In 1990, Silver found herself on a grant in the south of France, and she composed her Six Préludes there. It should surprise no one how much of France the préludes have soaked up. In essence, Silver has turned her own idiom to Impressionistic character-pieces, in the vein of Debussy's préludes. For the most part, she gets inspiration from lines of Baudelaire. The exception, the fourth prélude, takes off from the composer's personal experience – walks through a forest half-devastated by fire. This and the one that follows (based on the line "There, all is perfection and beauty, Luxury, calm and delight") count as my favorites of the set. However, while each prélude is fairly strong in itself, this doesn't necessarily make for a strong set. Indeed, compared to the Debussy books of préludes, Silver's score lacks variety. Her idiom seems narrow here, as opposed to richness of the concerto. Nevertheless, no one says you have to listen to all the préludes at once.
The performances reach very good without crossing over into great. They let you know the ambitions and the success of each piece, but you can imagine someone coming along who'll do better. Alexander Paley is the star here, and his performance demonstrates a long-term intimacy with the music. Silver writes dangerous music. If the pianist doesn't have the thread, the whole thing will fall apart.

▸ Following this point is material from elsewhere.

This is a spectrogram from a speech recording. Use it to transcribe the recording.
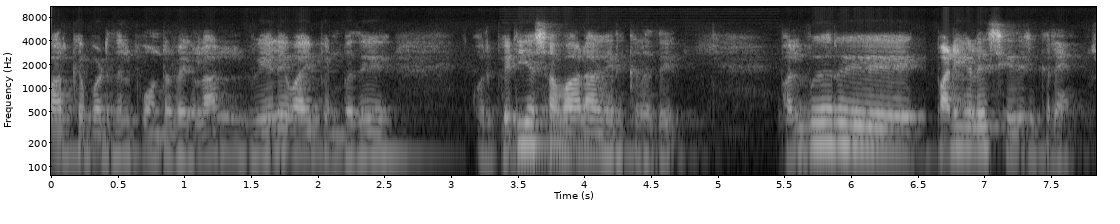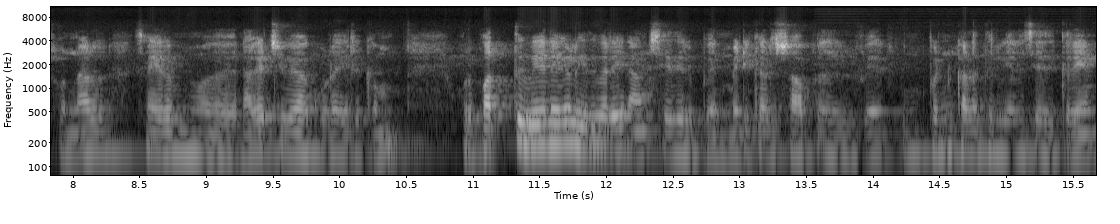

Particularly in the concerto's third movement, the pianist plays music dangerously close to marking time. It's a tribute to Paley that he keeps so much of it out of deadening stasis. The orchestra plays with passion.
Naxos continues to explore a wide range of music. It may be the most doughty label around. Can it last?
Copyright © 2007, Steve Schwartz